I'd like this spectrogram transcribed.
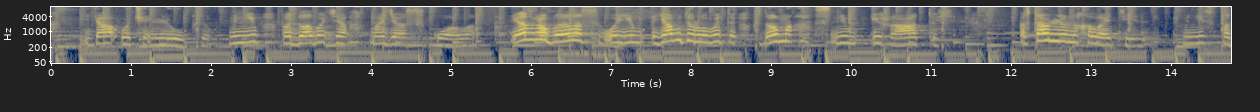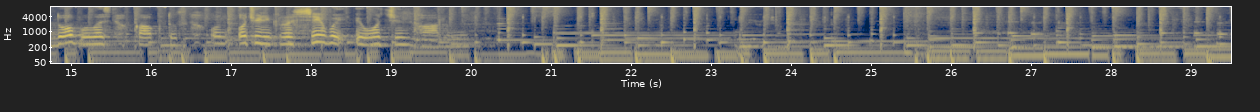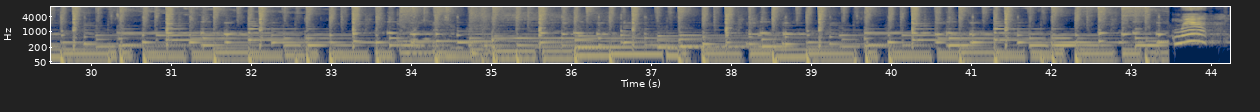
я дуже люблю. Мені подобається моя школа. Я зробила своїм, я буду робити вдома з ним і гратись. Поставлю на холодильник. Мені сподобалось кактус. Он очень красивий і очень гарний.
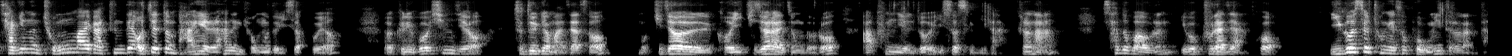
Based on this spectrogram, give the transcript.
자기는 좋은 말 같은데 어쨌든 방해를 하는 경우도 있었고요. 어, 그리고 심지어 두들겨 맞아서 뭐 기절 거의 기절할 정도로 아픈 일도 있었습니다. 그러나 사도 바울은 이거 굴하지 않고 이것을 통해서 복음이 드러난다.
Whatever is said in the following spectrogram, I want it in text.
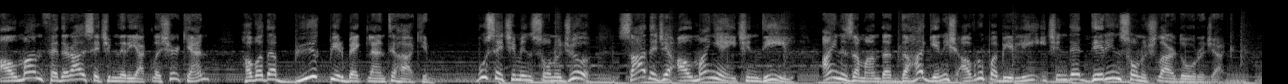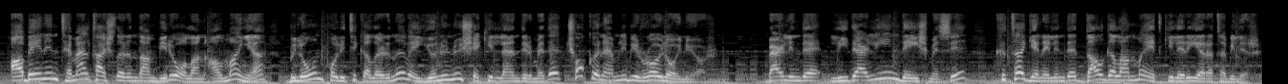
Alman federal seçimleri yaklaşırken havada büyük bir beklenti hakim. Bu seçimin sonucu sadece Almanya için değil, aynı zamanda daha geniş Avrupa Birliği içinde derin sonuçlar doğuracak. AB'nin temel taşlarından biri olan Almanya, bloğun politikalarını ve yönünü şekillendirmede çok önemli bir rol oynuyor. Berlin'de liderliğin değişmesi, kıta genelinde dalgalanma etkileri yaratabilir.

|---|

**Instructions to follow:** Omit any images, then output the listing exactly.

**Your response:**
I'd like this spectrogram transcribed.
я дуже люблю. Мені подобається моя школа. Я зробила своїм, я буду робити вдома з ним і гратись. Поставлю на холодильник. Мені сподобалось кактус. Он очень красивий і очень гарний.
Based on this spectrogram, give the transcript.
자기는 좋은 말 같은데 어쨌든 방해를 하는 경우도 있었고요. 어, 그리고 심지어 두들겨 맞아서 뭐 기절 거의 기절할 정도로 아픈 일도 있었습니다. 그러나 사도 바울은 이거 굴하지 않고 이것을 통해서 복음이 드러난다.
Whatever is said in the following spectrogram, I want it in text.
Alman federal seçimleri yaklaşırken havada büyük bir beklenti hakim. Bu seçimin sonucu sadece Almanya için değil, aynı zamanda daha geniş Avrupa Birliği içinde derin sonuçlar doğuracak. AB'nin temel taşlarından biri olan Almanya, bloğun politikalarını ve yönünü şekillendirmede çok önemli bir rol oynuyor. Berlin'de liderliğin değişmesi, kıta genelinde dalgalanma etkileri yaratabilir.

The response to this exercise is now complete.